╭──

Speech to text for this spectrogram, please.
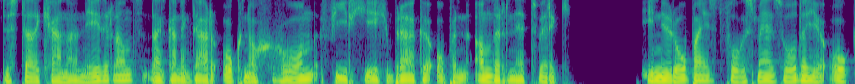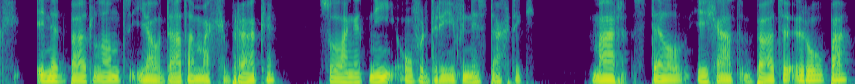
Dus stel ik ga naar Nederland, dan kan ik daar ook nog gewoon 4G gebruiken op een ander netwerk. In Europa is het volgens mij zo dat je ook in het buitenland jouw data mag gebruiken, zolang het niet overdreven is, dacht ik. Maar stel je gaat buiten Europa,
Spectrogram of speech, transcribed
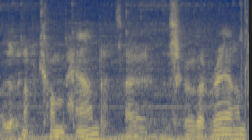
I've got enough compound, so scroll that round.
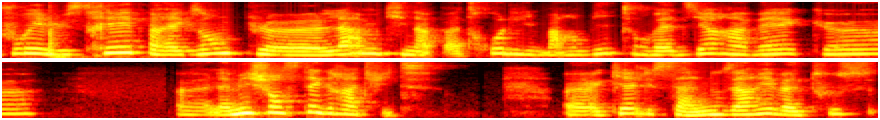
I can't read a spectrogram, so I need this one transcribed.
pour illustrer, par exemple, l'âme qui n'a pas trop de libre on va dire, avec la méchanceté gratuite. Euh, ça nous arrive à tous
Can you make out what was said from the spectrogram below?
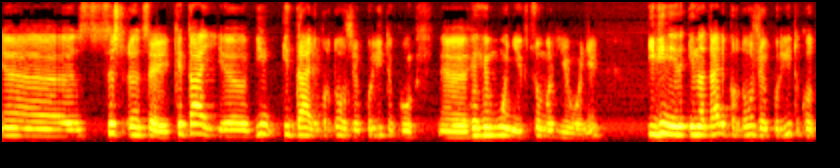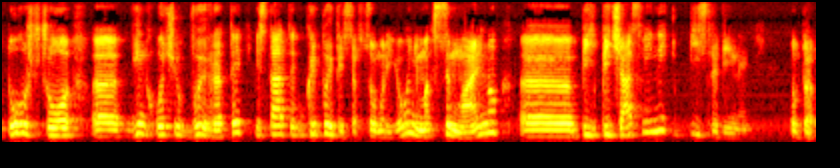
Е, Це цей Китай він і далі продовжує політику гегемонії в цьому регіоні. І він і, надалі продовжує політику того, що е, він хоче виграти і стати укріпитися в цьому регіоні максимально е, під, під час війни і після війни. Тобто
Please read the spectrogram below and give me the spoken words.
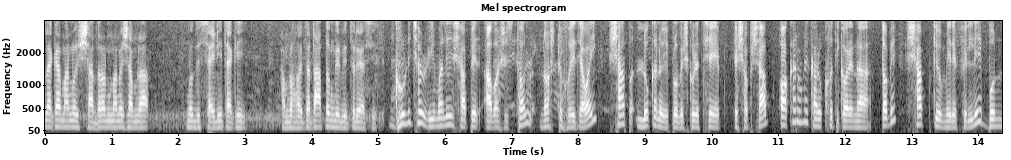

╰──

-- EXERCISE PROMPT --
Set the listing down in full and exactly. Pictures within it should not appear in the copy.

-- WRITTEN ANSWER --
Speech to text for this spectrogram, please.
Dus stel ik ga naar Nederland, dan kan ik daar ook nog gewoon 4G gebruiken op een ander netwerk. In Europa is het volgens mij zo dat je ook in het buitenland jouw data mag gebruiken, zolang het niet overdreven is, dacht ik. Maar stel je gaat buiten Europa,
Spectrogram of speech, transcribed
I've got enough compound, so scroll that round.
I can't read a spectrogram, so I need this one transcribed.
pour illustrer, par exemple, l'âme qui n'a pas trop de libre on va dire, avec la méchanceté gratuite. Euh, ça nous arrive à tous
Can you make out what was said from the spectrogram below?
Е, Це цей Китай він і далі продовжує політику гегемонії в цьому регіоні. І він і, надалі продовжує політику того, що е, він хоче виграти і стати укріпитися в цьому регіоні максимально е, під, під час війни і після війни. Тобто
Please read the spectrogram below and give me the spoken words.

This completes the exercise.